AN INTRODUCTION TO E-CIGARETTES
CONSIDERING TOBACCO FREE WORK SITES
My story….and the cloud of smoke
that changed my life
• Tobacco is still the SINGLE
greatest cause of disease and
premature death in America
today and is responsible for more
than 430,000 deaths each year.
• Approximately 1/3 of all tobacco
users in this county will die
prematurely because of their
dependence on tobacco.
Wisconsin’s Statewide Smoke‐Free Air Law
State Statute 101.123, Wisconsin Act 12
Place of Employment: any indoor place that employees enter carrying out their
work duties such as office, work area, employee lounge, restroom, conference
room, meeting room, classroom, elevator, stairway, lobby, common area,
vehicle, cafeteria, meeting room, or hallway.
Public Place: any place open to the public or where the public may be invited
Enclosed Place: a structure or area that has a roof and more than two substantial
Substantial Wall: a wall with no opening or with an opening that either does not
allow air in
from the outside or is less than 25 percent (25%) of the wall’s surface area
Smoking: a cigar, cigarette, pipe or other lighted smoking equipment (Note:
E‐cigarettes are not included)
• E-cigarettes aren’t good for our air or our kids
• E-cigarettes haven’t been proven to be safe
• Unregulated marketing, sale and distribution
is driving demand
• Cessation claims are unproven

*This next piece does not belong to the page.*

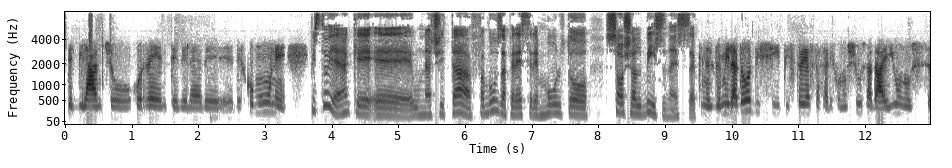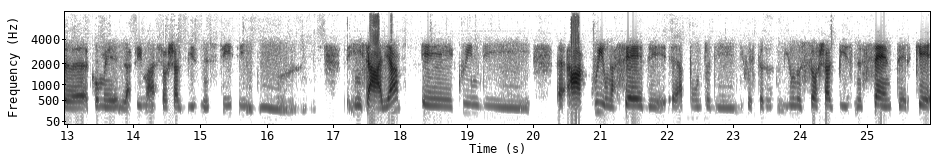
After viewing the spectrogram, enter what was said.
del bilancio corrente del, de, del, comune. Pistoia è anche eh, una città famosa per essere molto social business. Nel 2012 Pistoia è stata riconosciuta da UNUS eh, come la prima social business city in Italia e quindi ha qui una sede eh, appunto di, di questo Yunus Social Business Center che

WHAT CAN YOU DO?
• Educate your employees
• Revisit your workplace tobacco policy
• Be part of the solution - join us!